Segment Start: Records

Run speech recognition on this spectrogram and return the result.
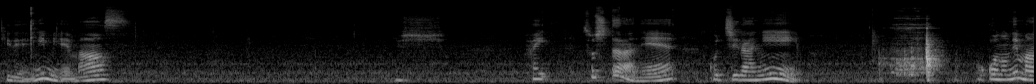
綺麗に見えます。し。はい。そしたらねこちらにここのね真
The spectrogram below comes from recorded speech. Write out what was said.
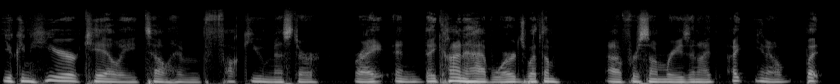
you can hear Kaylee tell him, fuck you, mister. Right. And they kind of have words with him uh, for some reason. I, I, you know, but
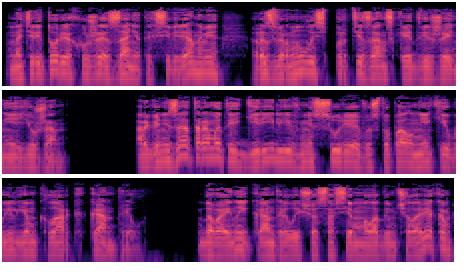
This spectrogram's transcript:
на территориях, уже занятых северянами, развернулось партизанское движение южан. Организатором этой герильи в Миссури выступал некий Уильям Кларк Кантрилл. До войны Кантрилл еще совсем молодым человеком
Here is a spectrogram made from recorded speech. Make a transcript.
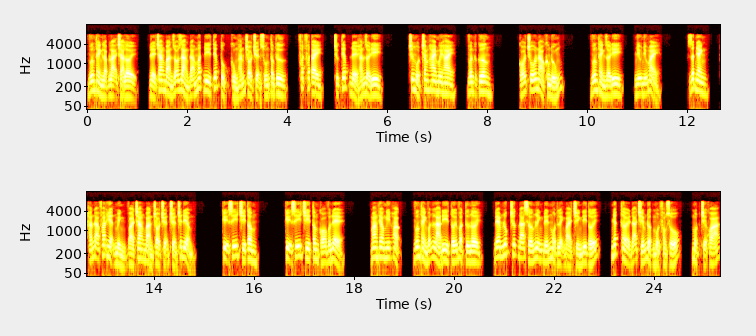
Vương thành lặp lại trả lời, để trang bàn rõ ràng đã mất đi tiếp tục cùng hắn trò chuyện xuống tâm tư, phất phất tay, trực tiếp để hắn rời đi. Chương một trăm hai mươi hai, vân cực cương. Có chỗ nào không đúng? Vương thành rời đi nhữ nhữ mày. Rất nhanh, hắn đã phát hiện mình và trang bàn trò chuyện chuyển chết điểm. Kỵ sĩ tri tâm. Kỵ sĩ tri tâm có vấn đề. Mang theo nghĩ hoặc, vương thành vẫn là đi tới vật tư nơi, đem lúc trước đã sớm linh đến một lệnh bài trình đi tới nhất thời đã chiếm được một phòng số, một chìa khóa.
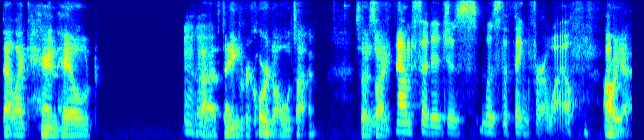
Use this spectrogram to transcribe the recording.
that like handheld mm-hmm. uh, thing recorded the whole time so it's yeah, like found footage is was the thing for a while. Oh yeah,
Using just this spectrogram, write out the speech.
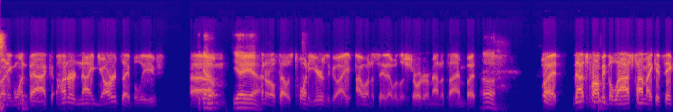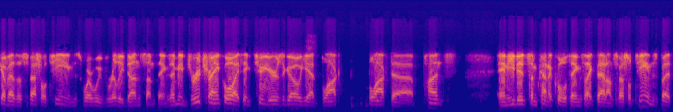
running one back, 109 yards, I believe. Um, Yeah, yeah. I don't know if that was 20 years ago. I, I want to say that was a shorter amount of time, but Oh, but that's probably the last time I could think of as a special teams where we've really done some things. I mean, Drew Tranquill, I think two years ago he had blocked blocked uh, punts, and he did some kind of cool things like that on special teams. But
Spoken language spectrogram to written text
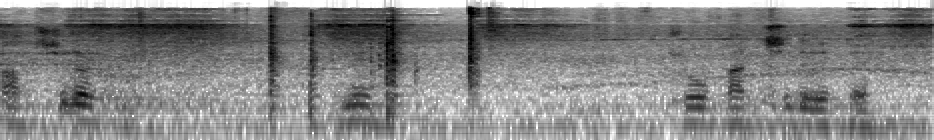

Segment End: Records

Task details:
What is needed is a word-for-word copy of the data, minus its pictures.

Response box:
Run speech recognition on this spectrogram and return the result.
綺麗に見えます。し。はい。そしたらねこちらにここのね真
The spectrogram below comes from recorded speech. Write out what was said.
you can hear Kaylee tell him, fuck you, mister. Right. And they kind of have words with him uh, for some reason. I, I, you know, but
This spectrogram's transcript:
на территориях, уже занятых северянами, развернулось партизанское движение южан. Организатором этой герильи в Миссури выступал некий Уильям Кларк Кантрилл. До войны Кантрилл еще совсем молодым человеком
Here is a spectrogram made from recorded speech. Make a transcript.
Vương thành lặp lại trả lời, để trang bàn rõ ràng đã mất đi tiếp tục cùng hắn trò chuyện xuống tâm tư, phất phất tay, trực tiếp để hắn rời đi. Chương một trăm hai mươi hai, vân cực cương. Có chỗ nào không đúng? Vương thành rời đi nhữ nhữ mày. Rất nhanh, hắn đã phát hiện mình và trang bàn trò chuyện chuyển chết điểm. Kỵ sĩ tri tâm. Kỵ sĩ tri tâm có vấn đề. Mang theo nghĩ hoặc, vương thành vẫn là đi tới vật tư nơi, đem lúc trước đã sớm linh đến một lệnh bài trình đi tới nhất thời đã chiếm được một phòng số, một chìa khóa.
Use this spectrogram to transcribe the recording.
that like handheld mm-hmm. uh, thing recorded the whole time so it's yeah, like found footage is was the thing for a while. Oh yeah,
Using just this spectrogram, write out the speech.
running one back, 109 yards, I believe. Um, Yeah, yeah. I don't know if that was 20 years ago. I, I want to say that was a shorter amount of time, but Oh, but that's probably the last time I could think of as a special teams where we've really done some things. I mean, Drew Tranquill, I think two years ago he had blocked blocked uh, punts, and he did some kind of cool things like that on special teams. But
Spoken language spectrogram to written text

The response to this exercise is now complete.